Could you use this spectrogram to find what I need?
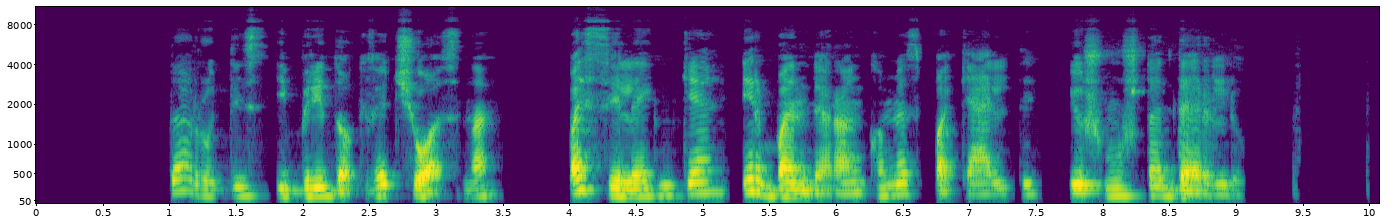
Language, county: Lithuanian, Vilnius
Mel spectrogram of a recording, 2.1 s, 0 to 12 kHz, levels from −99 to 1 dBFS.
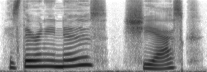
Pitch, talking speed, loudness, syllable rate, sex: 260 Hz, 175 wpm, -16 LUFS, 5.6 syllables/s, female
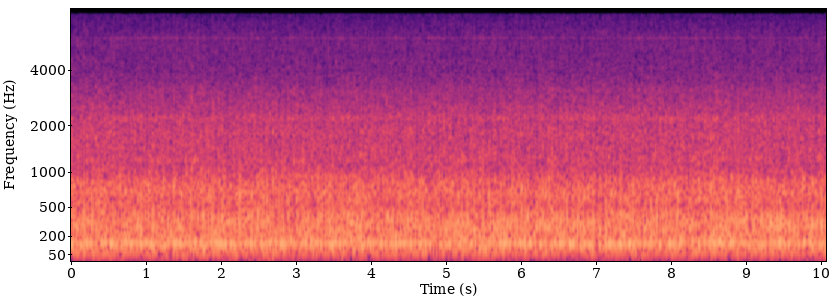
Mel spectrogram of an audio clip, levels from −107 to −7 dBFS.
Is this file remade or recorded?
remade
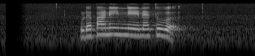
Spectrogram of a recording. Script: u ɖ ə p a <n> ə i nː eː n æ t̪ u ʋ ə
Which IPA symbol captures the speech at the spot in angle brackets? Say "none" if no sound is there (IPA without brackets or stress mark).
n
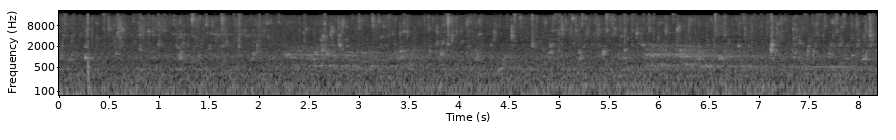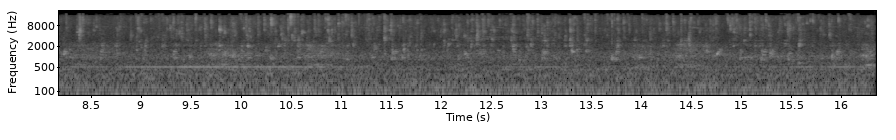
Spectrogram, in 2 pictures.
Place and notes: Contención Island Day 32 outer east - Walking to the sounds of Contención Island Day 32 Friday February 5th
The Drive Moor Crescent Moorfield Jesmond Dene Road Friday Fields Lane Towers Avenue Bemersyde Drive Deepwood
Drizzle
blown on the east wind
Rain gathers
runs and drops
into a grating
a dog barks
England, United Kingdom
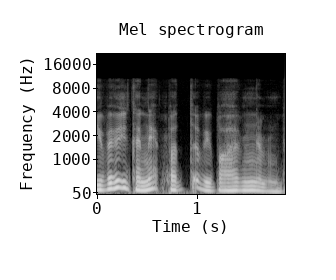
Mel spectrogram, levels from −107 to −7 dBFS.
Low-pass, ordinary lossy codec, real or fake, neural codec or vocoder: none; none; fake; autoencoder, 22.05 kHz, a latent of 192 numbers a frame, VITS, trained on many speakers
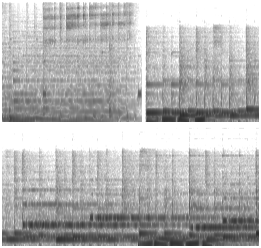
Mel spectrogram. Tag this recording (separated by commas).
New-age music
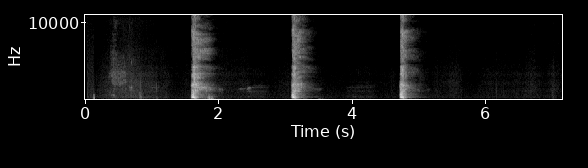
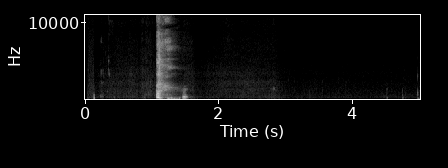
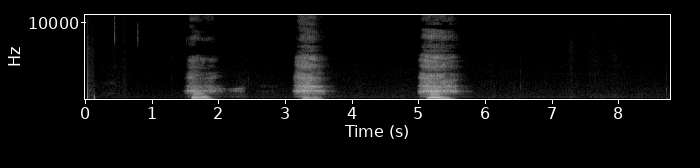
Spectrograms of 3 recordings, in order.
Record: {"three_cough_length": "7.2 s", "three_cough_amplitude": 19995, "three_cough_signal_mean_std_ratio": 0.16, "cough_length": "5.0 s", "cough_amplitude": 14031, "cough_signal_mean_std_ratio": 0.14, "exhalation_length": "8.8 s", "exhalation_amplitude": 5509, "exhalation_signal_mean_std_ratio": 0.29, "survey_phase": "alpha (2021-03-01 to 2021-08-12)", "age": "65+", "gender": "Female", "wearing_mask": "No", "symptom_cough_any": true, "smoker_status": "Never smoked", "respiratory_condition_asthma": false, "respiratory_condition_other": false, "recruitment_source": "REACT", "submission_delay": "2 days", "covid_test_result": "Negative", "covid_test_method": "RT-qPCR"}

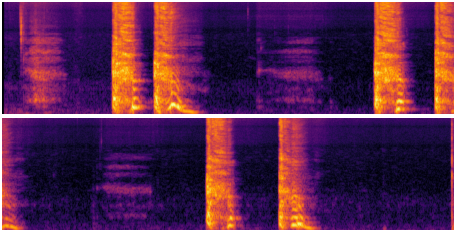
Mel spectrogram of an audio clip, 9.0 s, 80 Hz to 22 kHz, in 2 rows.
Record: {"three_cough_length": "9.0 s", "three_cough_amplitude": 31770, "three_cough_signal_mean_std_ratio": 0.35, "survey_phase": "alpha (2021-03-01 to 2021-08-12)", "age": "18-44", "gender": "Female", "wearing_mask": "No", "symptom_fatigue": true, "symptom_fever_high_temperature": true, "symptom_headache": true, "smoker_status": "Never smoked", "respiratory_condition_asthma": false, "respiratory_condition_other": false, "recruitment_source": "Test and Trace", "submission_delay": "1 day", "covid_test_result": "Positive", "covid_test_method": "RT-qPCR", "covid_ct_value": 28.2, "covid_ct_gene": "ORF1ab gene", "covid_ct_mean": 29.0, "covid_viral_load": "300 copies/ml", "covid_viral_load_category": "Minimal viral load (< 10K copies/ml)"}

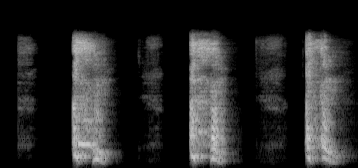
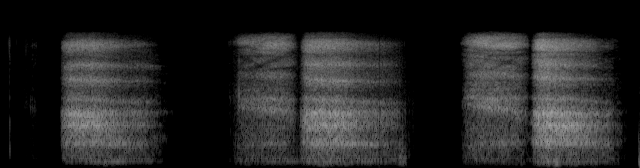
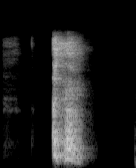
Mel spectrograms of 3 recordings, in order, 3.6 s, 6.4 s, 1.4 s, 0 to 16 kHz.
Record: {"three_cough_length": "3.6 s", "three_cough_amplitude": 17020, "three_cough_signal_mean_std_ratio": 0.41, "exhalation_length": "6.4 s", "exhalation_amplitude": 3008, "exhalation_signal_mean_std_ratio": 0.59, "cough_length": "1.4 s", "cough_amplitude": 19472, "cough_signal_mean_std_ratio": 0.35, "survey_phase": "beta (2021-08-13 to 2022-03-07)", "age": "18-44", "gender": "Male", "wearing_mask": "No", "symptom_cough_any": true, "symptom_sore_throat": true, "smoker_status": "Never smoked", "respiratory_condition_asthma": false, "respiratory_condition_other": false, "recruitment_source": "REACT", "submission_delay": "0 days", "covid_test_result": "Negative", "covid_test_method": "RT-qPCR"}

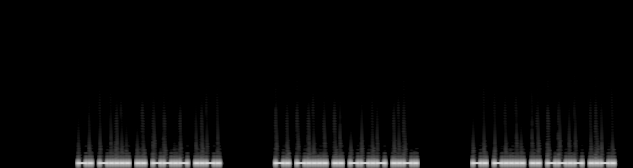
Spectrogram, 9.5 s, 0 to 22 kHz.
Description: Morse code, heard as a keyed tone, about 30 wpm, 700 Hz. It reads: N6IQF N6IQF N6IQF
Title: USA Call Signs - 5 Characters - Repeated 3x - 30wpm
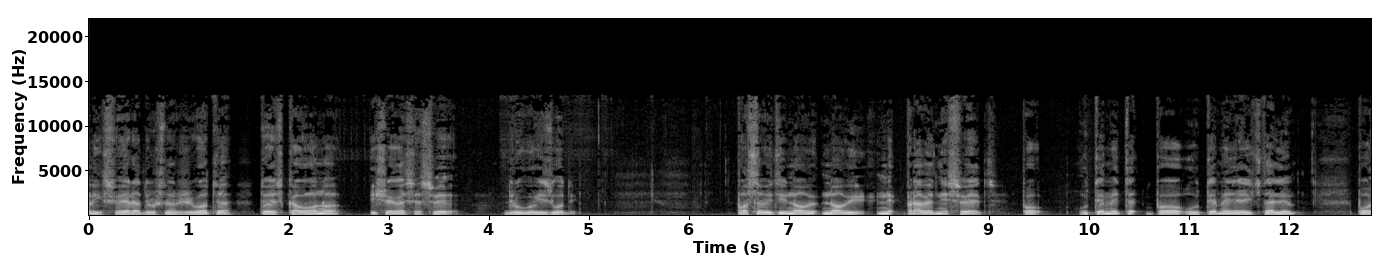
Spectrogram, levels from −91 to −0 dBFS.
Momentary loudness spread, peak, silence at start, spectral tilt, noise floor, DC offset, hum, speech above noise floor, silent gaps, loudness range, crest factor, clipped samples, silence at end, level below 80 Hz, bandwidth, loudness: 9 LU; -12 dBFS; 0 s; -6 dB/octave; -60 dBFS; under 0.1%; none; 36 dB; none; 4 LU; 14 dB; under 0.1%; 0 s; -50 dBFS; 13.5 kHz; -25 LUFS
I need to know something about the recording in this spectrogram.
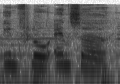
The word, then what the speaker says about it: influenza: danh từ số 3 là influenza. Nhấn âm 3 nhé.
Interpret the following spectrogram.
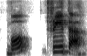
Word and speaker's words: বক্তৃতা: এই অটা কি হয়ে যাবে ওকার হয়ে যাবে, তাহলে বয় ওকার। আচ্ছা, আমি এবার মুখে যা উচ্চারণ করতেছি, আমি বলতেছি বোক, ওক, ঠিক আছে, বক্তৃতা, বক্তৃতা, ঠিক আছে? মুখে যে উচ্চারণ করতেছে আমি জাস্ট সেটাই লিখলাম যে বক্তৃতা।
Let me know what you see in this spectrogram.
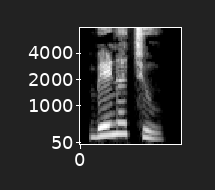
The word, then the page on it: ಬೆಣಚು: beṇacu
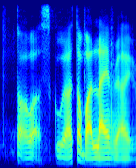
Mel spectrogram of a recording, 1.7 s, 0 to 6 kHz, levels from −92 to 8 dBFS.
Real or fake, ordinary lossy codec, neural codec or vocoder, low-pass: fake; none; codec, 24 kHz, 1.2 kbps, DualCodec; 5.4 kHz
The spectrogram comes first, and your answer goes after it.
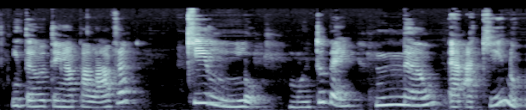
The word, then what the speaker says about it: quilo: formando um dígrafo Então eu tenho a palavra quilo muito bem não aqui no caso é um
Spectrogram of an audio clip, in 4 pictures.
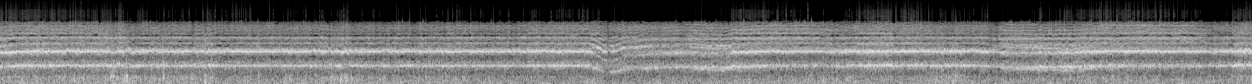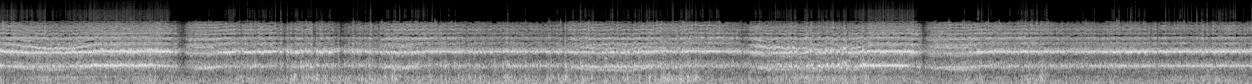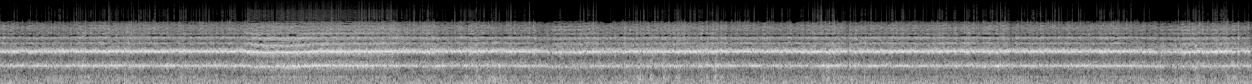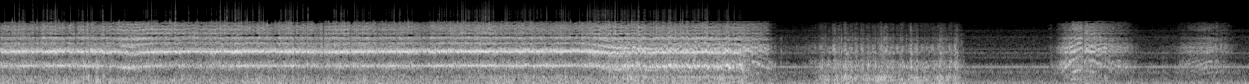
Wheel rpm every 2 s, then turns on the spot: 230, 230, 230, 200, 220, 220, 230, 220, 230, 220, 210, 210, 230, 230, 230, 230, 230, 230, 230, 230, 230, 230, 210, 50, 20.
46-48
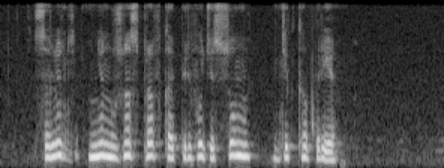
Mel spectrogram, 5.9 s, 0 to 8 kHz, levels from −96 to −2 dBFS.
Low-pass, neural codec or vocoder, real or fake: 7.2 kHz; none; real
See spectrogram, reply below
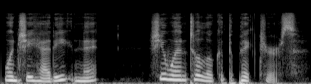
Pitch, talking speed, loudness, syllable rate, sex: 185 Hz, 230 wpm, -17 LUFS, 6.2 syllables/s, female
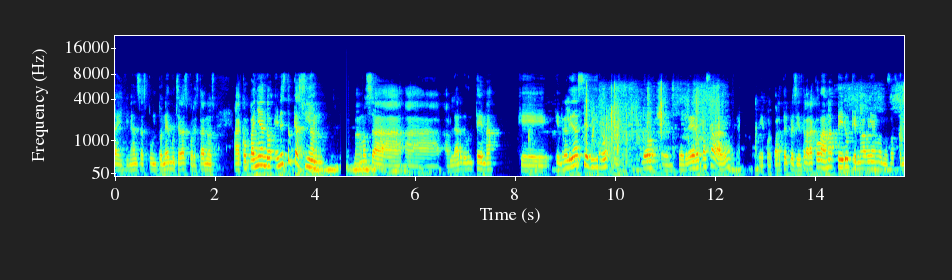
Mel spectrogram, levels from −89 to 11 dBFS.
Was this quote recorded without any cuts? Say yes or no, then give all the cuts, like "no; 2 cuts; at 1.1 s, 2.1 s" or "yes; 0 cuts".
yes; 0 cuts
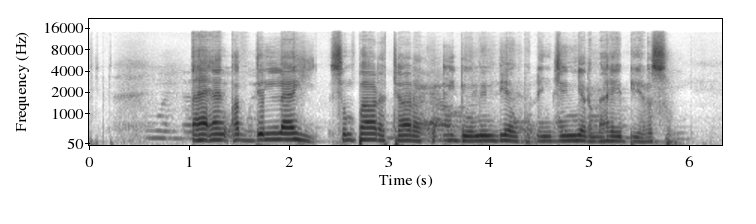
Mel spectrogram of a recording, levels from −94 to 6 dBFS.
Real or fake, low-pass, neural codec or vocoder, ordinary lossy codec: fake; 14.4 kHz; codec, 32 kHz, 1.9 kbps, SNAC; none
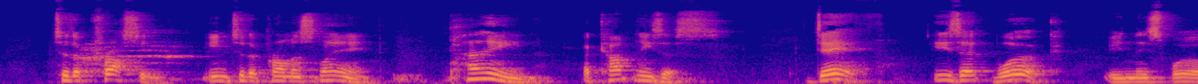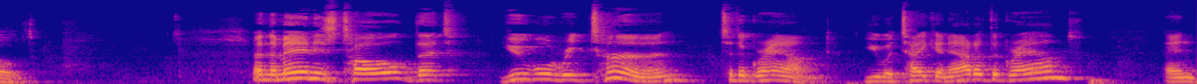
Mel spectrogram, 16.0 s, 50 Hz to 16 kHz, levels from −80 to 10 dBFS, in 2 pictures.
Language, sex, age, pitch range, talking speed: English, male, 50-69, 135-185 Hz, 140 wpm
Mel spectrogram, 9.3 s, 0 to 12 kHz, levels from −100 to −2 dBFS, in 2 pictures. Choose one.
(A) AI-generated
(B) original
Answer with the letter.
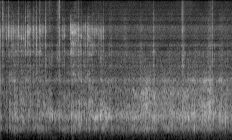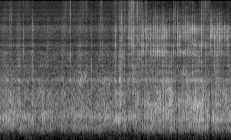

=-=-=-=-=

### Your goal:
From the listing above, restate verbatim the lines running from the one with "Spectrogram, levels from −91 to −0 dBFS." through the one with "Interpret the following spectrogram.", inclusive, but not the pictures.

### Result for this task:
Spectrogram, levels from −91 to −0 dBFS.
Momentary loudness spread, peak, silence at start, spectral tilt, noise floor, DC offset, hum, speech above noise floor, silent gaps, loudness range, crest factor, clipped samples, silence at end, level below 80 Hz, bandwidth, loudness: 9 LU; -12 dBFS; 0 s; -6 dB/octave; -60 dBFS; under 0.1%; none; 36 dB; none; 4 LU; 14 dB; under 0.1%; 0 s; -50 dBFS; 13.5 kHz; -25 LUFS
I need to know something about the recording in this spectrogram.
The word, then what the speaker says about it: influenza: danh từ số 3 là influenza. Nhấn âm 3 nhé.
Interpret the following spectrogram.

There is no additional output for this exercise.